That's great advice Hope and an informative insight. We don't have many of these sort of conferences in Australia. Hell, we barely have any agents. They are hard to snare. But have to push on.
Some people are so rude though aren't they? You wouldn't want them for your agent anyway. At least those ones you indicated presented themselves early and saved you and the other woman a lot of angst. Thank God for the rejection!

Sharon Ring said...

As a *newbie* agent I've found the switch from attending conferences for fun to attending them in a professional capacity a rather huge leap. It's fairly weird to jump the fence, so to speak, and I almost regret that people now treat me somewhat differently.

Still, as the author of this article says, we are people at the end of the day. We go into agenting because we love our chosen genre, we're passionate about getting our authors *out there*, we want to see you do well. My best advice to anyone thinking of approaching an agent at a convention - look for the ones who are genuinely enjoying themselves. If they're passionate about their chosen field, then they'll be just as passionate in promoting you and your writing.

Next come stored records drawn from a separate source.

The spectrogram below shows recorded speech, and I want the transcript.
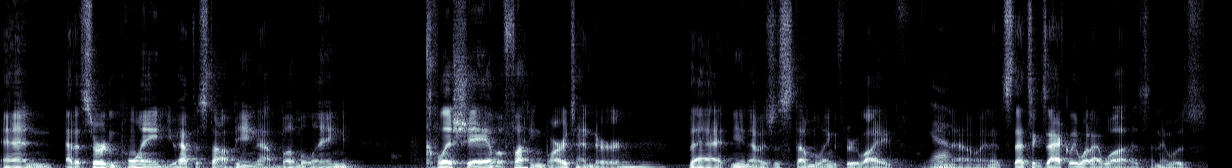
And at a certain point, you have to stop being that bumbling cliche of a fucking bartender that, you know, is just stumbling through life, Yeah. you know, and it's, that's exactly what I was. And it was,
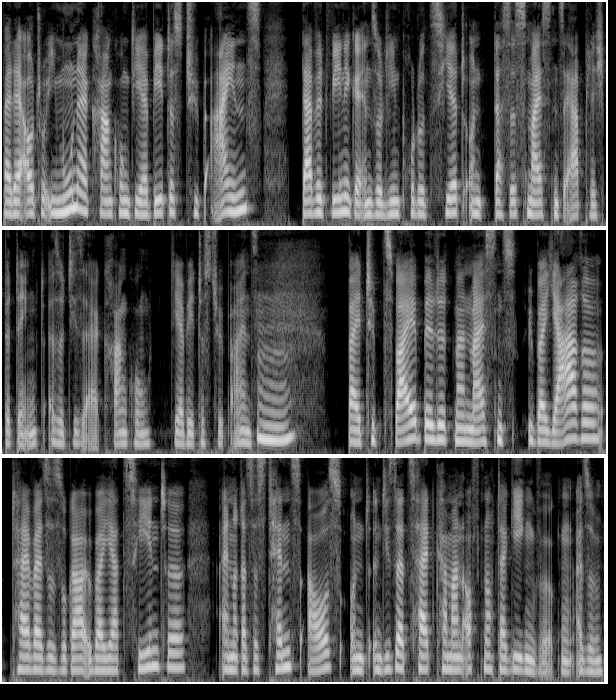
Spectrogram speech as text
Bei der Autoimmunerkrankung Diabetes Typ 1, da wird weniger Insulin produziert und das ist meistens erblich bedingt, also diese Erkrankung Diabetes Typ 1. Mhm. Bei Typ 2 bildet man meistens über Jahre, teilweise sogar über Jahrzehnte eine Resistenz aus und in dieser Zeit kann man oft noch dagegen wirken, also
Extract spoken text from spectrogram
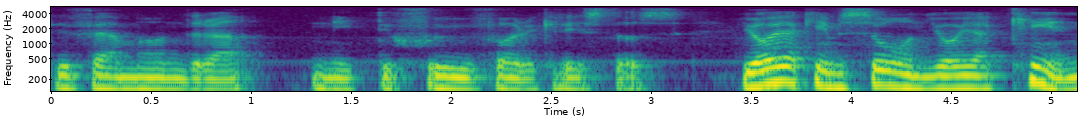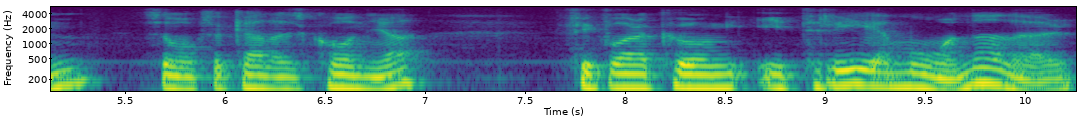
till 597 f.Kr. Jojakims son Jojakin, som också kallades Konja, fick vara kung i tre månader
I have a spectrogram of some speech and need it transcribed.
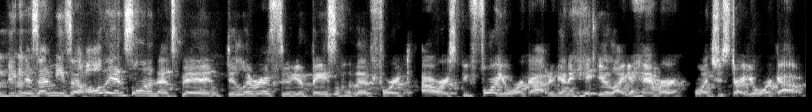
Mm-hmm. Because that means that all the insulin that's been delivered through your basal for the four hours before your workout are going to hit you like a hammer once you start your workout.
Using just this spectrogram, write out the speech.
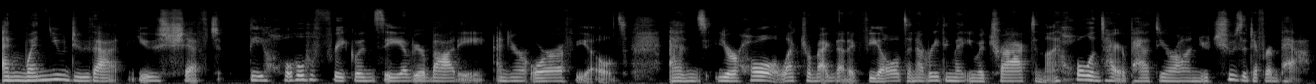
And when you do that, you shift the whole frequency of your body and your aura field and your whole electromagnetic field and everything that you attract and the whole entire path you're on. You choose a different path.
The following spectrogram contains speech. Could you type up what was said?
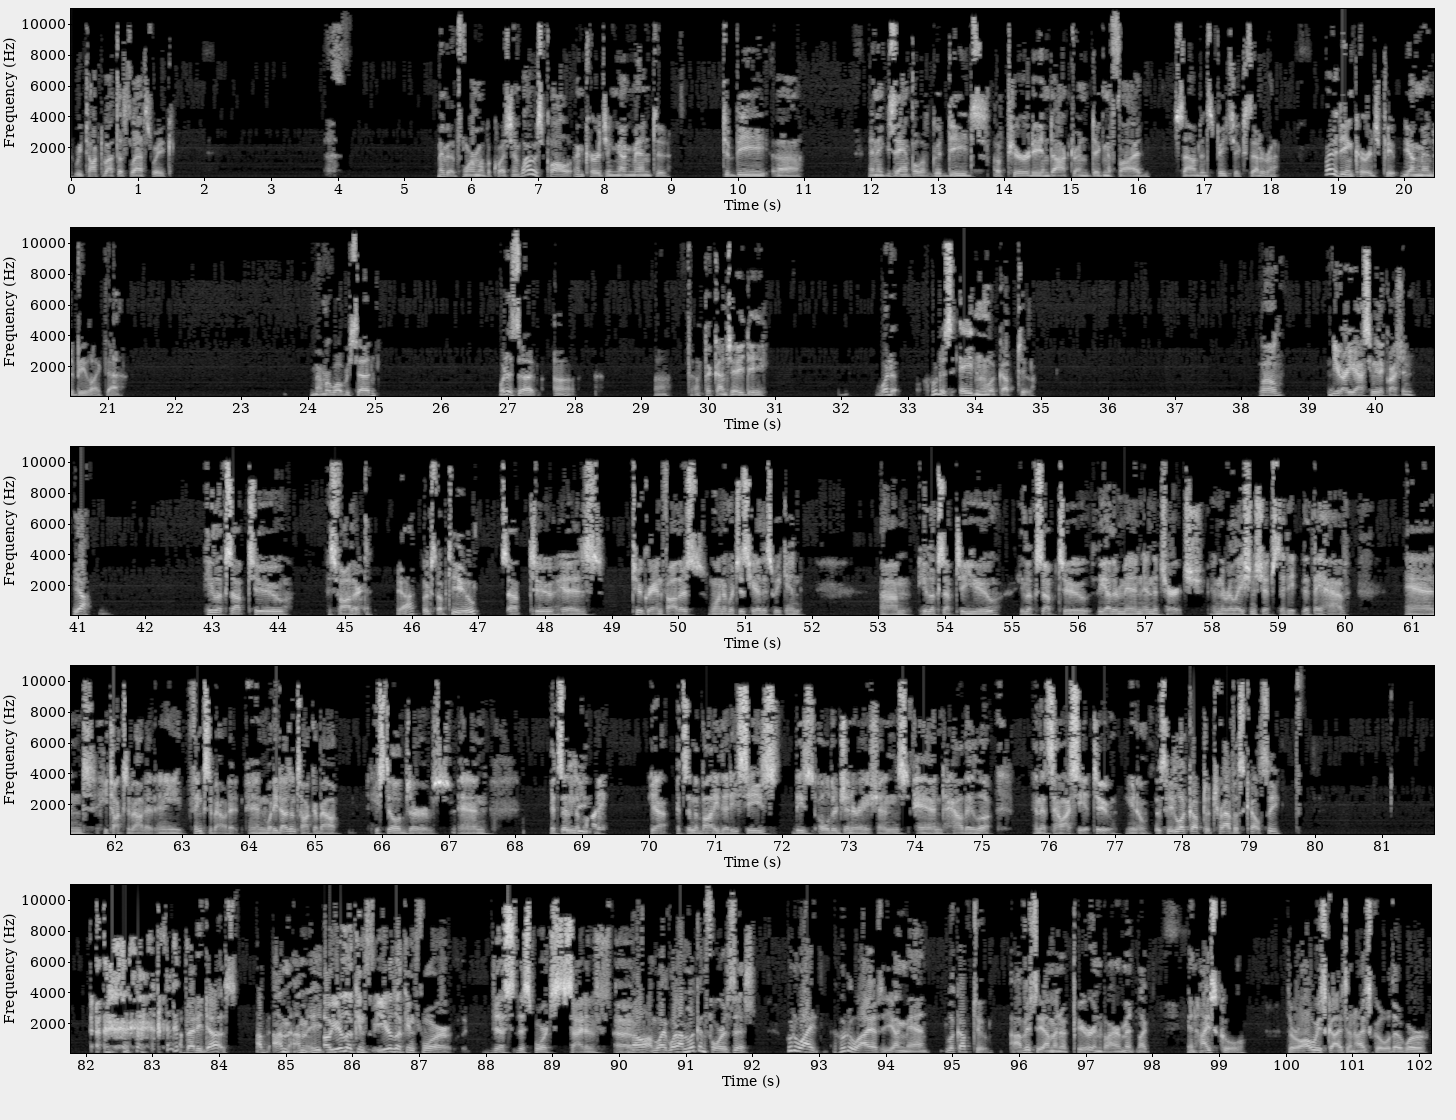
We talked about this last week. maybe a form of a question. Why was Paul encouraging young men to to be uh, an example of good deeds, of purity and doctrine, dignified, sound in speech, etc.? Why did he encourage pe- young men to be like that? Remember what we said? What is the, uh, uh, I'll pick on JD. What, who does Aiden look up to? Well, you, are you asking me the question? Yeah, He looks up to his father, yeah, looks up to you. looks up to his two grandfathers, one of which is here this weekend. Um, he looks up to you. He looks up to the other men in the church and the relationships that he, that they have. And he talks about it and he thinks about it. And what he doesn't talk about, he still observes. And it's in the body. Yeah, it's in the body that he sees these older generations and how they look. And that's how I see it too, you know. Does he look up to Travis Kelce? I bet he does. I'm, I'm, I'm he, Oh, you're looking for, you're looking for this the sports side of of no, what, what I'm looking for is this. Who do I, who do I as a young man look up to? Obviously I'm in a peer environment, like in high school. There were always guys in high school that were,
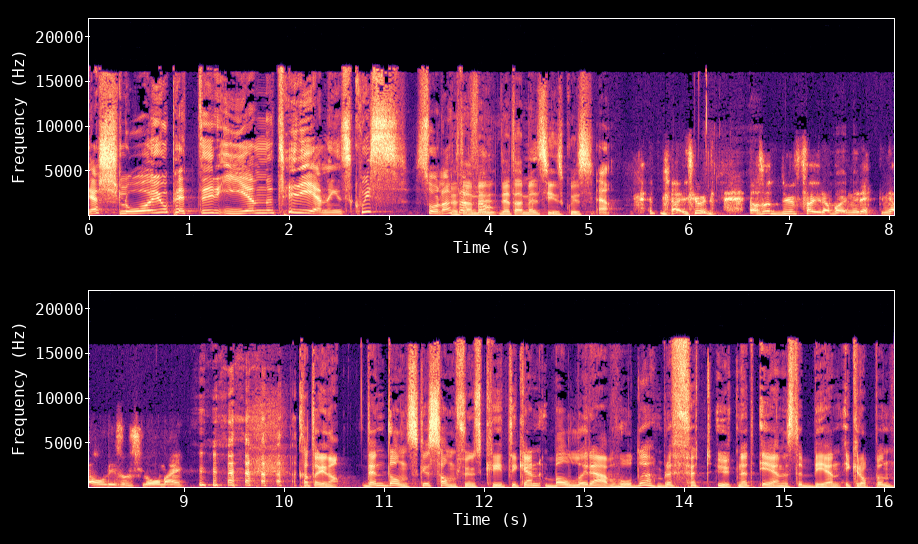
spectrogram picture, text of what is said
Jeg slår jo Petter i en treningsquiz så langt. i Dette er, hvert fall. med, dette er medisinsk quiz. Ja. Det jo, altså, du føyer bare inn i rekken i alle de som slår meg. Katarina. Den danske samfunnskritikeren Balle Rævhode ble født uten et eneste ben i kroppen.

Hope Clark said...

Sharon
So glad to see an agent chime in. As someone who speaks at conferences, I also find it hard to attend one for myself. It doesn't take long for someone to pull me aside, especially if a speaker recognizes me or I speak up regarding an answer in class. At one conference last year, people pulled me aside to court me for other conferences. So we have to be aware of who watches and listens to us at all times. And that passion is all important. People can read you. They can tell.